I congratulate the hon. Member for Romford (Mr. Neubert) on his good fortune once again in winning a place in the Ballot for a motion on a Friday. I believe that this is the second time the hon. Gentleman has won it since he has been a Member of the House.

The hon. Gentleman's actions and those of his party somewhat belie the terms of the motion. He asks the Government to intervene and do something about increased investment in industry. Every time the Government try to do this in any of our major industries, however, the hon. Gentleman and his hon. Friends do everything they possibly can to prevent the Government carrying out such a policy. What the hon. Gentleman said in his speech bore no real relationship to his motion.

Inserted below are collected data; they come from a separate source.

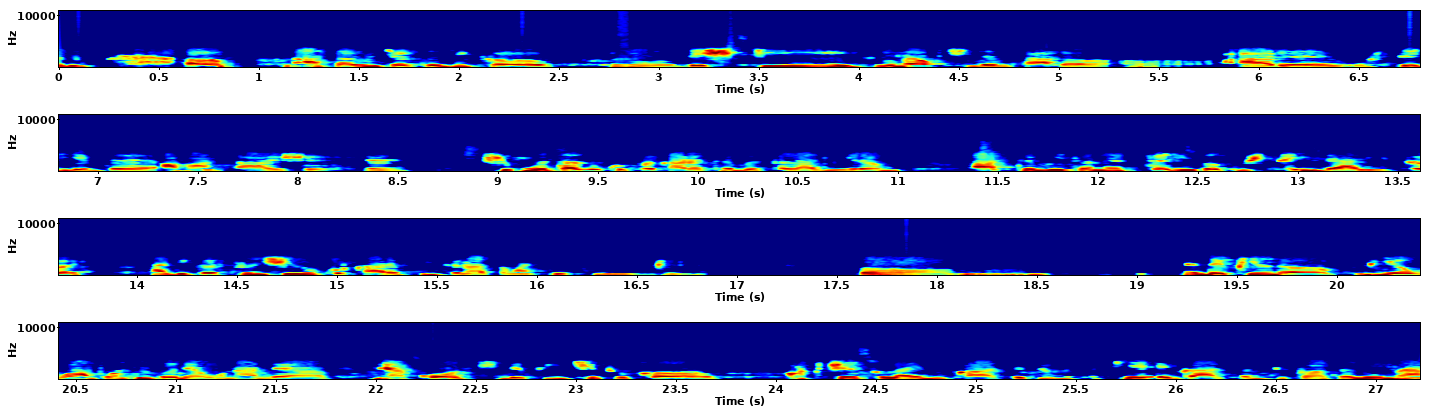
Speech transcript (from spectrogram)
Uh, asta încerc să zic că, uh, deși lumea occidentală uh, are o serie de avantaje și multe lucruri pe care trebuie să le admirăm, ar trebui să ne ferim totuși de idealizări. Adică sunt și lucruri care funcționează mai puțin bine. Um, de pildă, eu am fost întotdeauna de, de acord și de principiu că accesul la educație trebuie să fie egal pentru toată lumea,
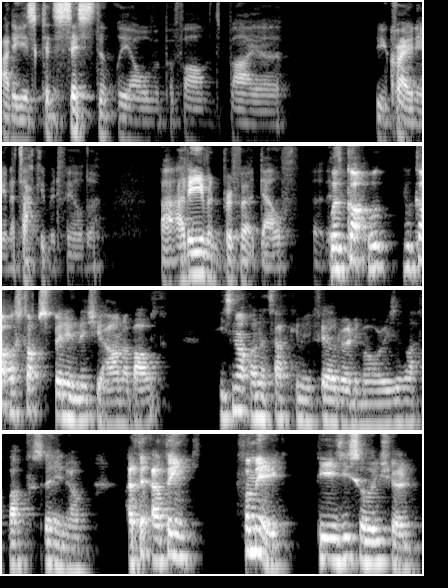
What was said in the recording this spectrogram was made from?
and he is consistently overperformed by a Ukrainian attacking midfielder. I'd even prefer Delph. We've got we've got to stop spinning this yarn about he's not an attacking midfielder anymore. He's a left back for City now. I think I think for me the easy solution,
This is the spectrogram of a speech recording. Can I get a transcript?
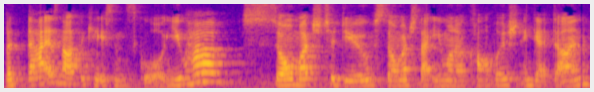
but that is not the case in school. You have so much to do, so much that you want to accomplish and get done.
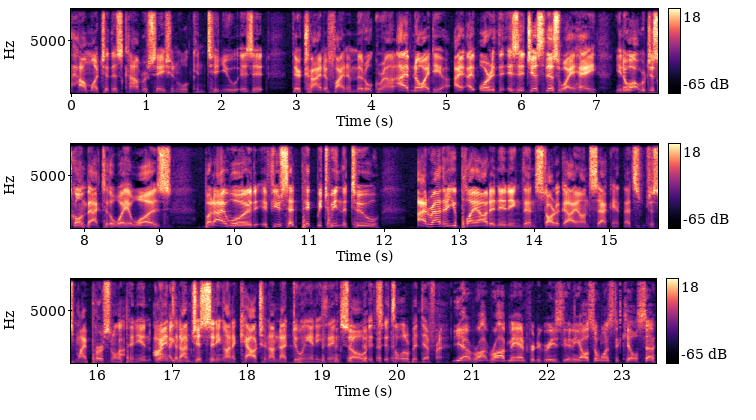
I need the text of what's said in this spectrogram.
how much of this conversation will continue. Is it they're trying to find a middle ground? I have no idea. I, I or is it just this way? Hey, you know what? We're just going back to the way it was. But I would, if you said pick between the two, I'd rather you play out an inning than start a guy on second. That's just my personal opinion. Granted, I, am just sitting on a couch and I'm not doing anything, so it's it's a little bit different. Yeah, Rob, Rob Manfred agrees, and he also wants to kill seven.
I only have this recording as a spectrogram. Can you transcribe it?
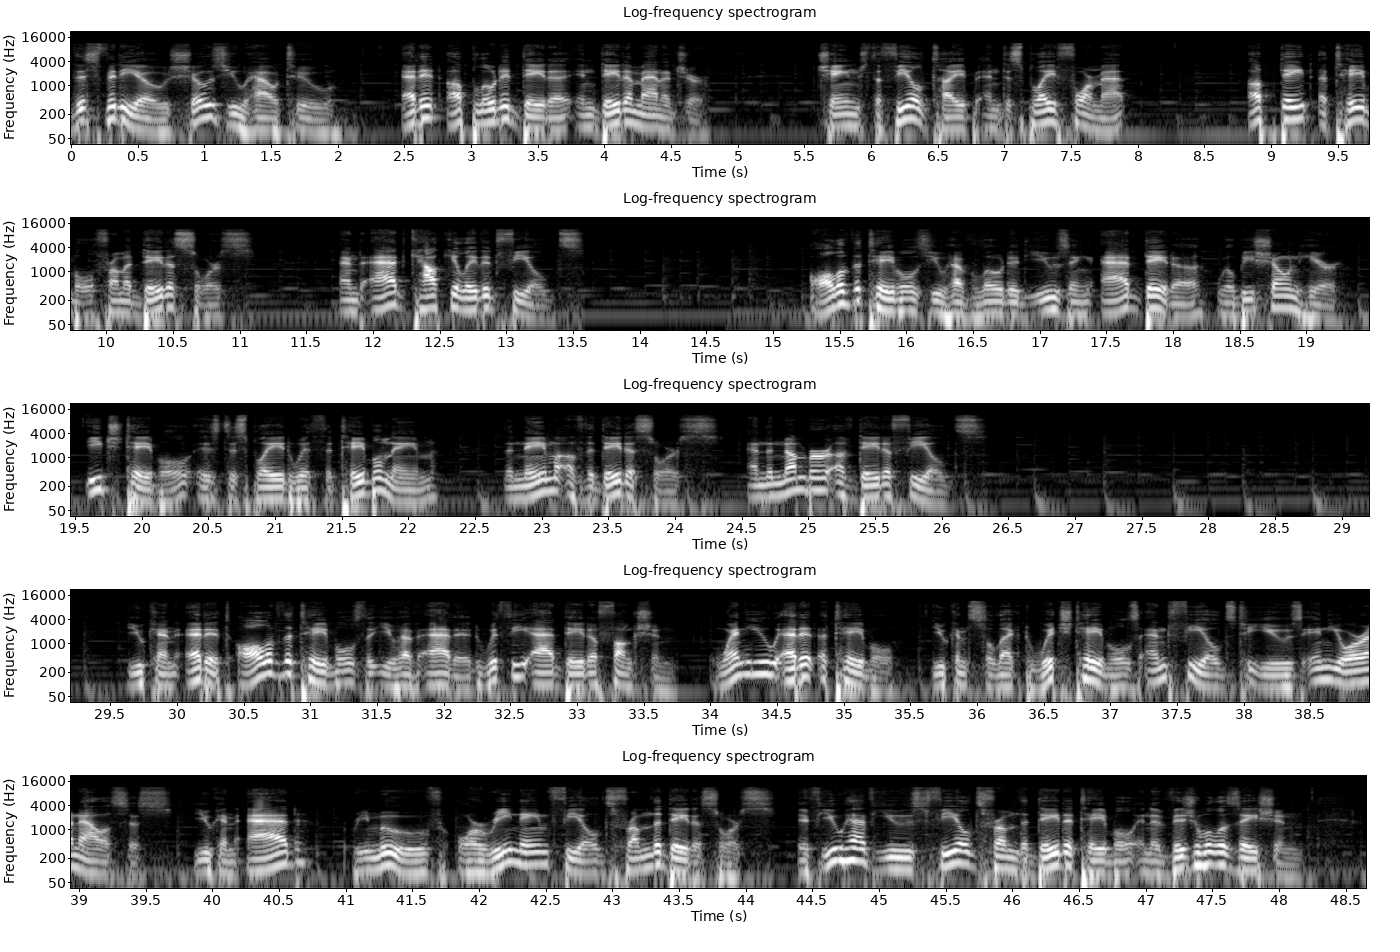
This video shows you how to edit uploaded data in Data Manager, change the field type and display format, update a table from a data source, and add calculated fields. All of the tables you have loaded using Add Data will be shown here. Each table is displayed with the table name, the name of the data source, and the number of data fields. You can edit all of the tables that you have added with the Add Data function. When you edit a table, you can select which tables and fields to use in your analysis. You can add, remove, or rename fields from the data source. If you have used fields from the data table in a visualization,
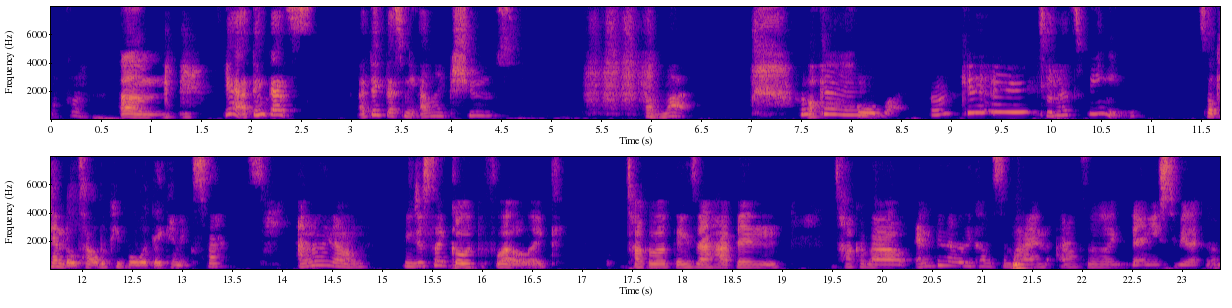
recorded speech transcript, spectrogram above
Okay. Um, yeah, I think that's, I think that's me. I like shoes a lot, Okay. a whole lot. Okay. So that's me. So Kendall, tell the people what they can expect. I don't really know. You just like go with the flow. Like talk about things that happen. Talk about anything that really comes to mind. I don't feel like there needs to be like a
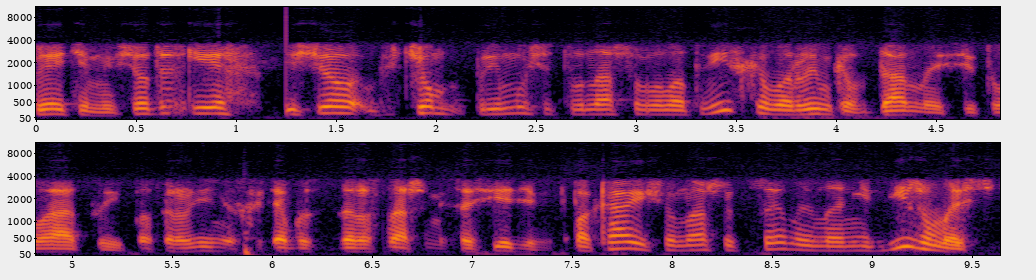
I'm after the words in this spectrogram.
с этим. И все-таки еще в чем преимущество нашего латвийского рынка в данной ситуации по сравнению с, хотя бы даже с нашими соседями. Пока еще наши цены на недвижимость,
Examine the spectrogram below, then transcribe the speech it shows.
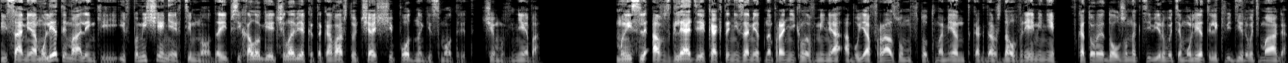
И сами амулеты маленькие, и в помещениях темно, да и психология человека такова, что чаще под ноги смотрит, чем в небо. Мысль о взгляде как-то незаметно проникла в меня, обуяв разум в тот момент, когда ждал времени, в которое должен активировать амулет и ликвидировать мага.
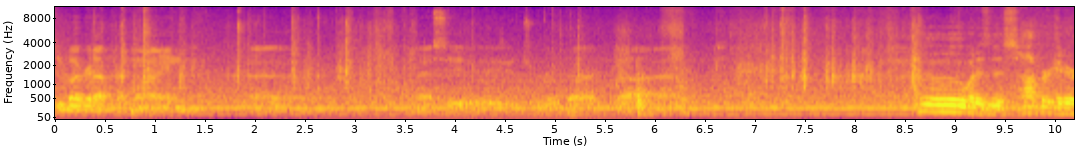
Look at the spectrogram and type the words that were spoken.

At one stage in his speech the hon. Gentleman referred to the report last weekend from the Cambridge Economics Group, and its gloomy predictions for this country. I think that the hon. Gentleman surpassed the Cambridge Economists with his own gloomy predictions for the country in the very near future, although he is not usually the sort of Member to adopt a very gloomy attitude. This morning, however, the hon. Gentleman has been spreading gloom rather like a farmer spreads muck on his fields. I am surprised that at a time like this, just before the Budget, we should find ourselves listening to a gloomy speech of that type.

In just a few moments the hon. Gentleman glossed over such matters as taxation, investment, the Price Code, the oil crisis, profitability, unemployment, productivity and dividend restraint. He went through all those subjects extremely rapidly as though they were of secondary importance and could be dismissed in moments. However, each of the subjects on which he touched is sufficiently important to justify a motion to itself and for the House to spend a day discussing it.

I took exception to several of the items which the hon. Gentleman discussed. He sought to blame our ills on the ordinary person below the executive class. He spoke of people getting a full week's pay for half a week's work.